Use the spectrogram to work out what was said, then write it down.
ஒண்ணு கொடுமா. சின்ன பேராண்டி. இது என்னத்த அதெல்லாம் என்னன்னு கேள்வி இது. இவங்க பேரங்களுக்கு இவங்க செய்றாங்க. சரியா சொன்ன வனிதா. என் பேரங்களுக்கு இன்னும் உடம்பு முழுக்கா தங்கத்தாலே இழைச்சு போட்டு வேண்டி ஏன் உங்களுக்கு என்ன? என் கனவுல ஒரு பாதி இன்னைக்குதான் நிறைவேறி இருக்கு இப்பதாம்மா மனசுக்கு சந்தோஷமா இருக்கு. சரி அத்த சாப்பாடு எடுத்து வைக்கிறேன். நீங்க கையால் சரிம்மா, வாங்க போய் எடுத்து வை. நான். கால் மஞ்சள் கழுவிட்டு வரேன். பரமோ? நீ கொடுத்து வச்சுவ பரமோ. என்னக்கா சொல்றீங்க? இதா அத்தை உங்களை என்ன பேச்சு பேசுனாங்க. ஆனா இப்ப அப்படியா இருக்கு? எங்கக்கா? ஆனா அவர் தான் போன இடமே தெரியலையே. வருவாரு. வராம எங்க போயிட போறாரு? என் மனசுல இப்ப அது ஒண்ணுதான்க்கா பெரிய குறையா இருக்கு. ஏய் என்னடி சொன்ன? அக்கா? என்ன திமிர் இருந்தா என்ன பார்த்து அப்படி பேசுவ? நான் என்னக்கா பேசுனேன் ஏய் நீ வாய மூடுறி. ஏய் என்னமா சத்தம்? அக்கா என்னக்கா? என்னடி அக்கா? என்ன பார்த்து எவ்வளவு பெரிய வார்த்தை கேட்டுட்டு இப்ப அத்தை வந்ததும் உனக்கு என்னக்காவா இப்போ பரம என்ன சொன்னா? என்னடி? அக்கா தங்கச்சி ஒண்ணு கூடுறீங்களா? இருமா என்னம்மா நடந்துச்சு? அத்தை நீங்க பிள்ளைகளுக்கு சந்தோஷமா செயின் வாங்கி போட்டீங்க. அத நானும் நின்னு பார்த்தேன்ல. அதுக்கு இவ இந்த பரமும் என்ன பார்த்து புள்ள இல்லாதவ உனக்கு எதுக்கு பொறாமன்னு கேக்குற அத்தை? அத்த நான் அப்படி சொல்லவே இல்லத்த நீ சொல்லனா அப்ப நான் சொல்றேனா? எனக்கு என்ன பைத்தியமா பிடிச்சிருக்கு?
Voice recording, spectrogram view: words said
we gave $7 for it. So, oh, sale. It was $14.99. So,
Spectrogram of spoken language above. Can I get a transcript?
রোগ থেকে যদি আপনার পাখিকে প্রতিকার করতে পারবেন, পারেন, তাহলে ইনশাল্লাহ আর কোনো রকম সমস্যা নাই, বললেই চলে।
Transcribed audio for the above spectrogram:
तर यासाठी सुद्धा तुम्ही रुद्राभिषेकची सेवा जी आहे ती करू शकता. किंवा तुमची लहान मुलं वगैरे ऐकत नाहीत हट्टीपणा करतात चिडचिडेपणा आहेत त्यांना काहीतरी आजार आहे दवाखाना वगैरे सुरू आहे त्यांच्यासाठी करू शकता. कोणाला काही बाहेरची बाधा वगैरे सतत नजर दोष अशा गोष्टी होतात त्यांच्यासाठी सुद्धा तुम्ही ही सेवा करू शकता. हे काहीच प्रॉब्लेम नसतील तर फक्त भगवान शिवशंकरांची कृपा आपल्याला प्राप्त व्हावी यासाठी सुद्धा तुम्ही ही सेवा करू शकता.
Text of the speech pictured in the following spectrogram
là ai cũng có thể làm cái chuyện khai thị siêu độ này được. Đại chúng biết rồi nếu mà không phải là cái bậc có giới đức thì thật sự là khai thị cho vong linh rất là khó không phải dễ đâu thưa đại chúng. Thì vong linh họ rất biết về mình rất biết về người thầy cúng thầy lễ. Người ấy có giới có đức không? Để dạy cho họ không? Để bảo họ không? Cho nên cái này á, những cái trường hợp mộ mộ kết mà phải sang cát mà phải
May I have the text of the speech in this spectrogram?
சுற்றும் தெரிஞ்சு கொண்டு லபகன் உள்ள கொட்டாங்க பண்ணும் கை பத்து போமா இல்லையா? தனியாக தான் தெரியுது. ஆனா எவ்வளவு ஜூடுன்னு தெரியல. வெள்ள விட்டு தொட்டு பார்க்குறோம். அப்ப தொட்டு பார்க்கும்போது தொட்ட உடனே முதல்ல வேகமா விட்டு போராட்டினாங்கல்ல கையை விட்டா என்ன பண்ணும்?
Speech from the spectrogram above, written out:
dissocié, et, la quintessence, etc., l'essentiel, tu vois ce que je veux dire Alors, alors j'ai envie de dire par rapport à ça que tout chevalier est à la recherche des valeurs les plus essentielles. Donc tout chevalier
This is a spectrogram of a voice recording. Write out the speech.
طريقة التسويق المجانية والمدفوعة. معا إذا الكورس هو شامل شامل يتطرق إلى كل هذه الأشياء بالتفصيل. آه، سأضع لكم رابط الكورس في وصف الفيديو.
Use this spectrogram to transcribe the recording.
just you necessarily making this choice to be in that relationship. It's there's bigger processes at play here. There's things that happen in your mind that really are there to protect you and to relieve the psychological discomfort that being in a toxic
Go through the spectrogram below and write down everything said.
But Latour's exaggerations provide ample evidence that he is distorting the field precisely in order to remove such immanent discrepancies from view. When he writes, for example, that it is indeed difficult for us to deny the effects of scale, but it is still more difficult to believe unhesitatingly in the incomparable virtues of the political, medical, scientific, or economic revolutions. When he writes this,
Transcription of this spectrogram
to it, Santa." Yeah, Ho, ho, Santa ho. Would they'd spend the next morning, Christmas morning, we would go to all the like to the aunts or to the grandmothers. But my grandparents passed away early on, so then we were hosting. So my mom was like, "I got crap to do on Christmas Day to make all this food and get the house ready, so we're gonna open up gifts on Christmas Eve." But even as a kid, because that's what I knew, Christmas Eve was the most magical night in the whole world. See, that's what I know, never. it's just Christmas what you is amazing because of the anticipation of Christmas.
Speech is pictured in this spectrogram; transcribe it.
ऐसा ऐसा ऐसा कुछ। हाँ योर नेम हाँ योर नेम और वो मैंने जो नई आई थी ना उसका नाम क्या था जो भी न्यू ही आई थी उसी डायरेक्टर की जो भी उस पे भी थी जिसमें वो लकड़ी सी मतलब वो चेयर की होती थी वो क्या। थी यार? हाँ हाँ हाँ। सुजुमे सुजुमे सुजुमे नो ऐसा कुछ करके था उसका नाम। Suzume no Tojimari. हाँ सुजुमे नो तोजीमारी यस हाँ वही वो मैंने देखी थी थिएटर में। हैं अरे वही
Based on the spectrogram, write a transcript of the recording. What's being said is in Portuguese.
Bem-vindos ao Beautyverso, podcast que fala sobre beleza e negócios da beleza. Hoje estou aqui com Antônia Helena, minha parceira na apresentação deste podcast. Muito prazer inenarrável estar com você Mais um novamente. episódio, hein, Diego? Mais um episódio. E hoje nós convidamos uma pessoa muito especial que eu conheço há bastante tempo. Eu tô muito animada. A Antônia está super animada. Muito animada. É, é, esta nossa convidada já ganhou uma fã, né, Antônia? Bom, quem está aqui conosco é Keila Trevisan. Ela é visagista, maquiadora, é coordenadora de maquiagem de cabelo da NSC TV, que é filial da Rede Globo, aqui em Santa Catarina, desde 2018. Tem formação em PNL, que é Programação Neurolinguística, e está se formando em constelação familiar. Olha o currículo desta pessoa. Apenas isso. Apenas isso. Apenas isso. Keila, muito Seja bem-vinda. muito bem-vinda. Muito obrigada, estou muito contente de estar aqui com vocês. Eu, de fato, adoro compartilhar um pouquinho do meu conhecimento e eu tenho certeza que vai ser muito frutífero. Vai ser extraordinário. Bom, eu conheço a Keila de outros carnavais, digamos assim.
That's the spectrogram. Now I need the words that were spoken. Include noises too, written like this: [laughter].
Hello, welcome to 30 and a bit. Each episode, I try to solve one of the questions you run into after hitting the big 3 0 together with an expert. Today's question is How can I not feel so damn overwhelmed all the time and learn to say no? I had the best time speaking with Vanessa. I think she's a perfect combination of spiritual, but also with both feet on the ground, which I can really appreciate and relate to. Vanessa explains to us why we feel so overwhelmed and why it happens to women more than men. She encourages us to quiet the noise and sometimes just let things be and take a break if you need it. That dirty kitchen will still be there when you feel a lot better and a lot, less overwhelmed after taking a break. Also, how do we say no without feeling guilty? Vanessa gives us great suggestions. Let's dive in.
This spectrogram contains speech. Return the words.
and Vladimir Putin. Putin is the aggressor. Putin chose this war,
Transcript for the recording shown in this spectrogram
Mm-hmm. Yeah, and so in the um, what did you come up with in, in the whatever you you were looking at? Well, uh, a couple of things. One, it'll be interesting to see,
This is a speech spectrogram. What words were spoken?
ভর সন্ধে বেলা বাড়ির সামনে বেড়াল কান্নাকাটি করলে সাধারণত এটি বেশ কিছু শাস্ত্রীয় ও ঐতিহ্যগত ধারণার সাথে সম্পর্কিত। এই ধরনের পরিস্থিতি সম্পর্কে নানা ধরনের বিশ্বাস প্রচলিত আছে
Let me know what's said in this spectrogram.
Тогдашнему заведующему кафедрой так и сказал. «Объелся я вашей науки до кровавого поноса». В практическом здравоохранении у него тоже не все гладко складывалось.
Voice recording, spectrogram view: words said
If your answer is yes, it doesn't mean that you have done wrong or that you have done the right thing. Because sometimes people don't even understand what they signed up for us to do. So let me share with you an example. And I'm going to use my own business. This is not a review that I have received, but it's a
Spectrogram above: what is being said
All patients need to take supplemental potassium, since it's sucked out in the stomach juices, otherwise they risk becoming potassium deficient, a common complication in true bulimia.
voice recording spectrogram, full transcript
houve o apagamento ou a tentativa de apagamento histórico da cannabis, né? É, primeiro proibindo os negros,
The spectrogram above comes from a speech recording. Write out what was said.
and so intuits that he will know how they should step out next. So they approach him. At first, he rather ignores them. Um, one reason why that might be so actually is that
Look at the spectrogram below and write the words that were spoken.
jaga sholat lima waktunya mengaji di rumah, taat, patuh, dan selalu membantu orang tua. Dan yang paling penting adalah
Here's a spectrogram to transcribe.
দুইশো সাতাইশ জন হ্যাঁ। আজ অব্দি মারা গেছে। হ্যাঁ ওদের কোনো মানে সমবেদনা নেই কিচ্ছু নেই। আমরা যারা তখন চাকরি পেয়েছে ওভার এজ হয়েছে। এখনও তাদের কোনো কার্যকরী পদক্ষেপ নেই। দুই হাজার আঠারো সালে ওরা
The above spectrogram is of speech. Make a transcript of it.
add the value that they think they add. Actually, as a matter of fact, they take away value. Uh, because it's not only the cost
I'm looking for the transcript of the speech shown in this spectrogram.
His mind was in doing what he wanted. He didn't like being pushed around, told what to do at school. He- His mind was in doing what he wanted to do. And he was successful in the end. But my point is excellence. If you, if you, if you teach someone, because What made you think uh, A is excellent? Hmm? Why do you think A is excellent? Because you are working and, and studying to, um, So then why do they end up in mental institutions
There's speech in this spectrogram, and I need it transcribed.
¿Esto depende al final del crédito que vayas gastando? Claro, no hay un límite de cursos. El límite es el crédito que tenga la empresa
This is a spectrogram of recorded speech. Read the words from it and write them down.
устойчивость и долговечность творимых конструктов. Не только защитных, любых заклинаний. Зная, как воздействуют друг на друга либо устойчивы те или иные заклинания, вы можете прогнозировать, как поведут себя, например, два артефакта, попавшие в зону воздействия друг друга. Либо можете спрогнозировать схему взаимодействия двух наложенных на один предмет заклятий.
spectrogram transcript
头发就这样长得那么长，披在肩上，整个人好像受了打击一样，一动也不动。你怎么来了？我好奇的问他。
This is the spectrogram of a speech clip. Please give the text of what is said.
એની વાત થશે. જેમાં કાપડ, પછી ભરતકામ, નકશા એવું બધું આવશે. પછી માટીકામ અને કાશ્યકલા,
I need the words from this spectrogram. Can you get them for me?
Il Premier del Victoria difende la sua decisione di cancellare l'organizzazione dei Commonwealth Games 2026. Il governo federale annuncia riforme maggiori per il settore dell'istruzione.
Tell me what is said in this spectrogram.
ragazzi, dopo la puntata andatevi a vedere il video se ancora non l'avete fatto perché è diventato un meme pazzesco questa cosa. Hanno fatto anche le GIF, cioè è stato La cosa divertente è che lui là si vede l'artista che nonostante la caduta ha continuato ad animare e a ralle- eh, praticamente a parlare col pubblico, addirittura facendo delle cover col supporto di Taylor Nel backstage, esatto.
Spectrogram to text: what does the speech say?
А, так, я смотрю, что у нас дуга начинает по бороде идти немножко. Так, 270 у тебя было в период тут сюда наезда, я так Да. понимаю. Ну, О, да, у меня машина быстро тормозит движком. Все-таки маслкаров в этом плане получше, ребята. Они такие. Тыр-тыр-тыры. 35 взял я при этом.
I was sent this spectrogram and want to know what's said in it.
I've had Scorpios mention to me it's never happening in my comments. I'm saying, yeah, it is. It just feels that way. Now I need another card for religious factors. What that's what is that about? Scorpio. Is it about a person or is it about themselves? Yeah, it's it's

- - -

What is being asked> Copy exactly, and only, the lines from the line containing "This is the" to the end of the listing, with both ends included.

Answer space>
This is the spectrogram of a speech clip. Please give the text of what is said.
એની વાત થશે. જેમાં કાપડ, પછી ભરતકામ, નકશા એવું બધું આવશે. પછી માટીકામ અને કાશ્યકલા,
I need the words from this spectrogram. Can you get them for me?
Il Premier del Victoria difende la sua decisione di cancellare l'organizzazione dei Commonwealth Games 2026. Il governo federale annuncia riforme maggiori per il settore dell'istruzione.
Tell me what is said in this spectrogram.
ragazzi, dopo la puntata andatevi a vedere il video se ancora non l'avete fatto perché è diventato un meme pazzesco questa cosa. Hanno fatto anche le GIF, cioè è stato La cosa divertente è che lui là si vede l'artista che nonostante la caduta ha continuato ad animare e a ralle- eh, praticamente a parlare col pubblico, addirittura facendo delle cover col supporto di Taylor Nel backstage, esatto.
Spectrogram to text: what does the speech say?
А, так, я смотрю, что у нас дуга начинает по бороде идти немножко. Так, 270 у тебя было в период тут сюда наезда, я так Да. понимаю. Ну, О, да, у меня машина быстро тормозит движком. Все-таки маслкаров в этом плане получше, ребята. Они такие. Тыр-тыр-тыры. 35 взял я при этом.
I was sent this spectrogram and want to know what's said in it.
I've had Scorpios mention to me it's never happening in my comments. I'm saying, yeah, it is. It just feels that way. Now I need another card for religious factors. What that's what is that about? Scorpio. Is it about a person or is it about themselves? Yeah, it's it's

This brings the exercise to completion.